▶ [INSTRUCTIONS TO FOLLOW] Return only the lines of the data below from the line with "Spectrogram of a recording, 2.0" up to and including the line with "What I need", exactly as written, with the pictures omitted.
━━━━━ DATASET
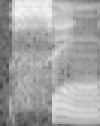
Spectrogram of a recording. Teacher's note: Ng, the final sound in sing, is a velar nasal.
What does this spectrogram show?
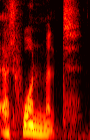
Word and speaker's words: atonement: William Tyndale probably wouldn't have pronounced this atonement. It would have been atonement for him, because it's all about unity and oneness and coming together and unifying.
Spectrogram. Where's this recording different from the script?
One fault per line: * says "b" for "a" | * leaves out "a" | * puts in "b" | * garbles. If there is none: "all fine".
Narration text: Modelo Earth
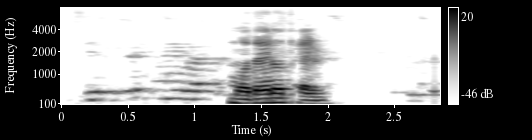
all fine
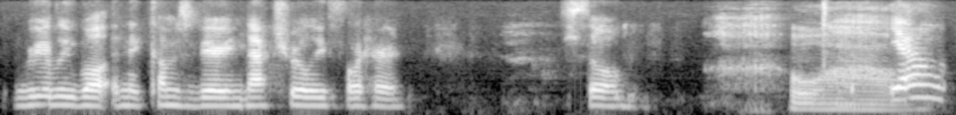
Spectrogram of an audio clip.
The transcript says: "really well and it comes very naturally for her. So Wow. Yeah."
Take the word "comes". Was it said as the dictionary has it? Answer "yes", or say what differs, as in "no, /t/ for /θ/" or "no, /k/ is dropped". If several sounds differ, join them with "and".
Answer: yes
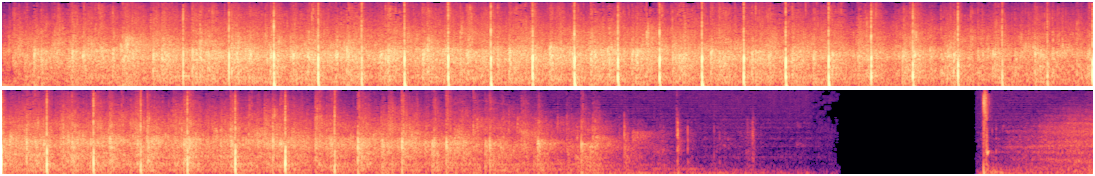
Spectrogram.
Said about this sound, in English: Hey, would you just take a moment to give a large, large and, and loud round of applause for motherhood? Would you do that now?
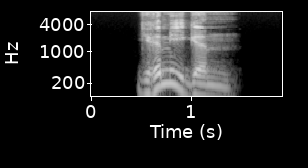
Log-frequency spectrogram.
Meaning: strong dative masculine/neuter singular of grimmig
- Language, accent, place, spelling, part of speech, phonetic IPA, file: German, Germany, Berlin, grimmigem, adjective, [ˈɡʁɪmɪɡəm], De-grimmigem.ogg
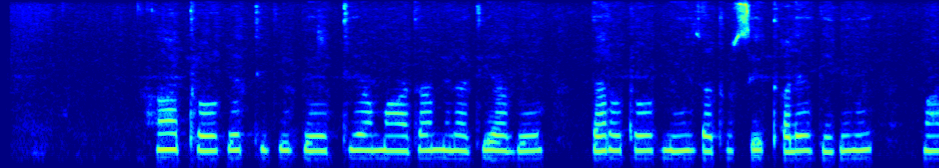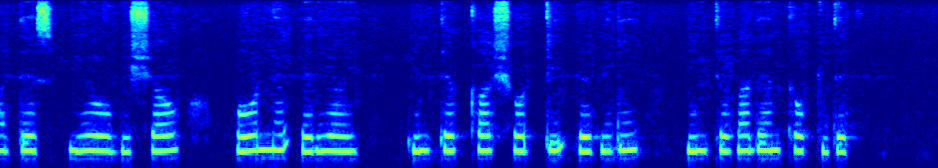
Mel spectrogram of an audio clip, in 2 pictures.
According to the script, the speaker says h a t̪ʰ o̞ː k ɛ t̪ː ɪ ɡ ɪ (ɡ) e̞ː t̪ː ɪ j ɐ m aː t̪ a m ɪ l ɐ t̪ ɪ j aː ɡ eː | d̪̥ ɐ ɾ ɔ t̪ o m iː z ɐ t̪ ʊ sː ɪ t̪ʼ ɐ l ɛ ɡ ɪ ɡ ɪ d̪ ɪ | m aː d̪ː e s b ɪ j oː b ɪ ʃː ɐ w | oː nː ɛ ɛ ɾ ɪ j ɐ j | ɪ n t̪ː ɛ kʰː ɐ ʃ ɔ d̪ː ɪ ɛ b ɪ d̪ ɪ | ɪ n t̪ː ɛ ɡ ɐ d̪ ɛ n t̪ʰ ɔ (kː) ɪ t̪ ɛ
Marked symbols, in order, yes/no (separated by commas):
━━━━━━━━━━
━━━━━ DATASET
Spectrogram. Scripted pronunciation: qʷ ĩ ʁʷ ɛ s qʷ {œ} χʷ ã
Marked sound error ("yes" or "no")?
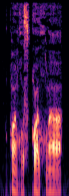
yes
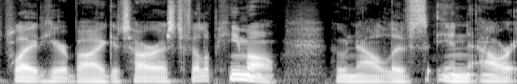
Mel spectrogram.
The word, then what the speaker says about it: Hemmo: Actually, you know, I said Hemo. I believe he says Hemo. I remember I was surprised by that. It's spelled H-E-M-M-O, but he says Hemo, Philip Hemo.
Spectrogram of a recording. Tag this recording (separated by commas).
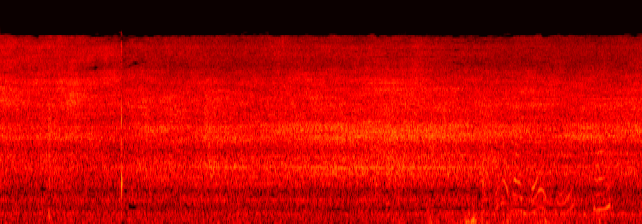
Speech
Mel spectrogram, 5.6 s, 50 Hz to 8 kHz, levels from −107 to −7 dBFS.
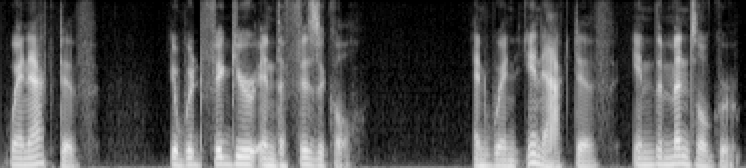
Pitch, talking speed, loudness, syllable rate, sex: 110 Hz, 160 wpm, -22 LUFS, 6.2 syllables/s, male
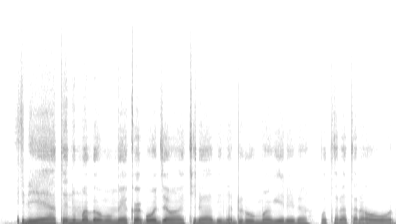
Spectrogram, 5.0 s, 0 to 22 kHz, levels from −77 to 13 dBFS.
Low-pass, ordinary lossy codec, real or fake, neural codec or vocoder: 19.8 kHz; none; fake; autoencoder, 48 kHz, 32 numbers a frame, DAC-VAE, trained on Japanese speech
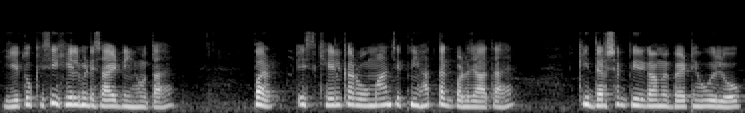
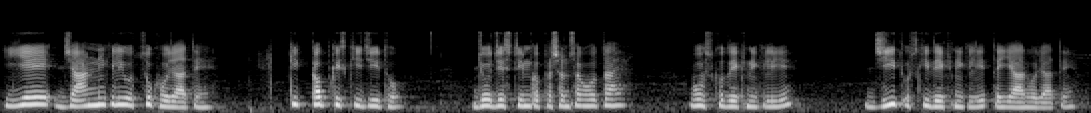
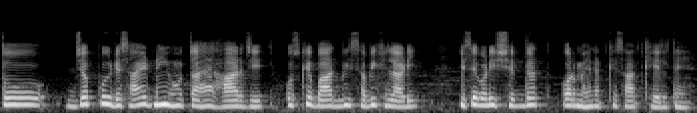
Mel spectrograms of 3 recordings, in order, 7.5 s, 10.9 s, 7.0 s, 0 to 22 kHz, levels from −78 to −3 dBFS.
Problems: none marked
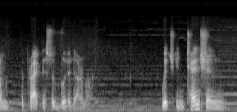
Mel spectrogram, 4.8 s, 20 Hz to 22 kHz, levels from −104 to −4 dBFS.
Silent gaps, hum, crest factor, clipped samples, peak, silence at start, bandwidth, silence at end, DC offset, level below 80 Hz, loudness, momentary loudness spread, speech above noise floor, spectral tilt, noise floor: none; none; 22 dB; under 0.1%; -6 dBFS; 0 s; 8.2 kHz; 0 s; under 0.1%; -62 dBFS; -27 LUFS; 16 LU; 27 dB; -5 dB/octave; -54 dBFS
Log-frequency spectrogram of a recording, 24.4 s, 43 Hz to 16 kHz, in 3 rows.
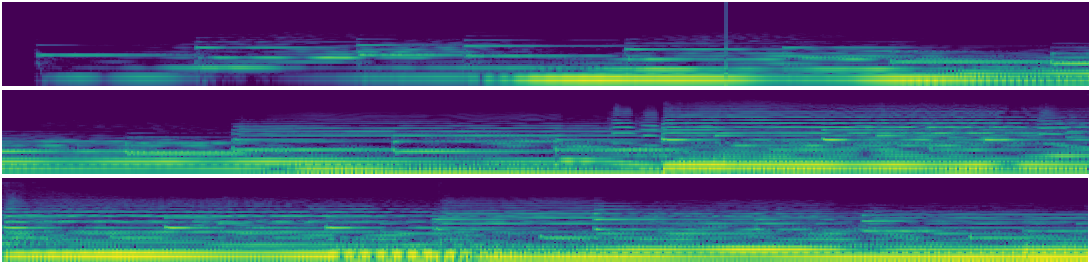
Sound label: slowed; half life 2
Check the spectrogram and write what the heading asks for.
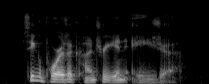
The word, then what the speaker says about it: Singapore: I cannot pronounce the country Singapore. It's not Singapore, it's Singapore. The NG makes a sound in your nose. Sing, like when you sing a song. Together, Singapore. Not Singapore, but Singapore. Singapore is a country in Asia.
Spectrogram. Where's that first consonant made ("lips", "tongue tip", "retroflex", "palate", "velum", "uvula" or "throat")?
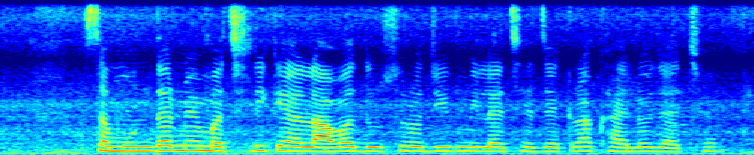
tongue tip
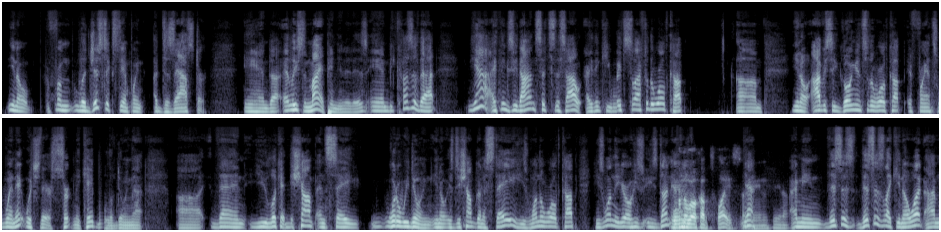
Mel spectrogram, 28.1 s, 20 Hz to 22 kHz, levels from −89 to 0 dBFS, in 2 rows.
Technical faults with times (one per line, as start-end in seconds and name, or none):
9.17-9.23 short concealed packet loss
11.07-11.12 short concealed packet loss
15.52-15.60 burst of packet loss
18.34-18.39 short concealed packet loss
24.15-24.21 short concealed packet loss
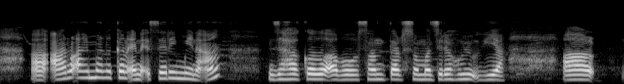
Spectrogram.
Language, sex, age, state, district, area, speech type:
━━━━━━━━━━
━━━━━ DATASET
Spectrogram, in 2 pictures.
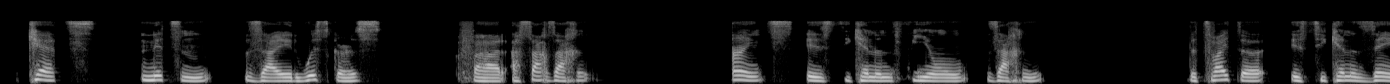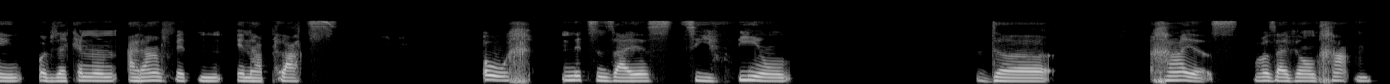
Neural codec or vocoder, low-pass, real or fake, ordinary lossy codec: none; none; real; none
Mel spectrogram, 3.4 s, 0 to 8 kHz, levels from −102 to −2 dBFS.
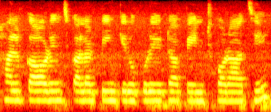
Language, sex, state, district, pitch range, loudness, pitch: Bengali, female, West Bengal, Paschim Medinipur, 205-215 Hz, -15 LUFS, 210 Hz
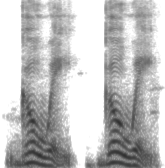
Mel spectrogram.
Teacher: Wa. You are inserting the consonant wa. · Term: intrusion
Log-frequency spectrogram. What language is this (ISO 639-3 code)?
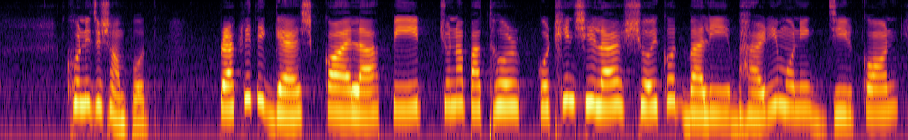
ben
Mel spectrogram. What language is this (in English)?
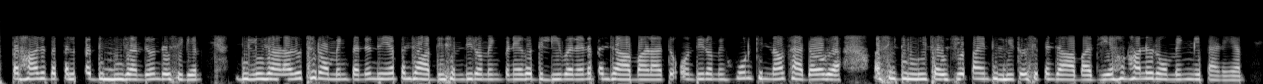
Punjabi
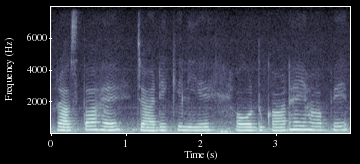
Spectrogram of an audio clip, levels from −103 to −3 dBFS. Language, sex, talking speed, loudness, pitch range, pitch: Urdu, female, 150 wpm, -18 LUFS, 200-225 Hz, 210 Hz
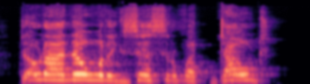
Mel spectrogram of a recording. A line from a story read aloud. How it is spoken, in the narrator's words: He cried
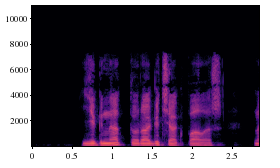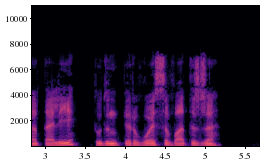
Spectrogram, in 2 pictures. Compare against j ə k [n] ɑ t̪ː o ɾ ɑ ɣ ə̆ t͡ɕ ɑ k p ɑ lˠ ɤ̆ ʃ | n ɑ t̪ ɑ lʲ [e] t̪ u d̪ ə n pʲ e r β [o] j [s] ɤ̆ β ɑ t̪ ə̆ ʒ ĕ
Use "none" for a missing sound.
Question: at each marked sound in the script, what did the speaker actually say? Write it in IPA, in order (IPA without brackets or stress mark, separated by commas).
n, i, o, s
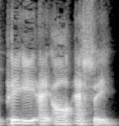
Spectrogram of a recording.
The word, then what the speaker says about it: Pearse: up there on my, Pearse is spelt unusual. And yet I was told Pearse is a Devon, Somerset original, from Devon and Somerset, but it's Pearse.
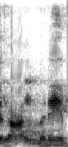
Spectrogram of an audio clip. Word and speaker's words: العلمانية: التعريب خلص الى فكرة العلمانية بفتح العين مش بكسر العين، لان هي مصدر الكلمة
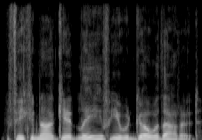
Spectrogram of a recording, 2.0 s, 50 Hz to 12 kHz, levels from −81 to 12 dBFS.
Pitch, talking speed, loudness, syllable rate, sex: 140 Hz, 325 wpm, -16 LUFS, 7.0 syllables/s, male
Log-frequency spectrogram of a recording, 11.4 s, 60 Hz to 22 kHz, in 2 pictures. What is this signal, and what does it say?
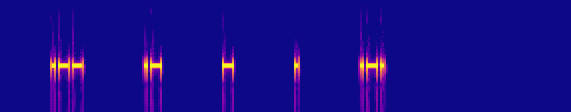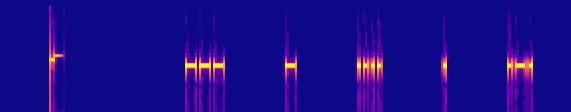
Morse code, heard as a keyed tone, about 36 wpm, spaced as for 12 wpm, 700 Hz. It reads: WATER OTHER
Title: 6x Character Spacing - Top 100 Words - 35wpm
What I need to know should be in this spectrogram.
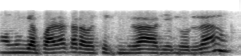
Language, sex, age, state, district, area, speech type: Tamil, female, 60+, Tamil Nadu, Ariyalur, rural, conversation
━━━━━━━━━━
▶ [YOUR RESPONSE]
Spectrogram of a recording, 2.0 s, 50 Hz to 12 kHz, levels from −81 to 12 dBFS.
Pitch, talking speed, loudness, syllable rate, sex: 140 Hz, 325 wpm, -16 LUFS, 7.0 syllables/s, male
Log-frequency spectrogram of a recording, 11.4 s, 60 Hz to 22 kHz, in 2 pictures. What is this signal, and what does it say?
Morse code, heard as a keyed tone, about 36 wpm, spaced as for 12 wpm, 700 Hz. It reads: WATER OTHER
Title: 6x Character Spacing - Top 100 Words - 35wpm
What I need to know should be in this spectrogram.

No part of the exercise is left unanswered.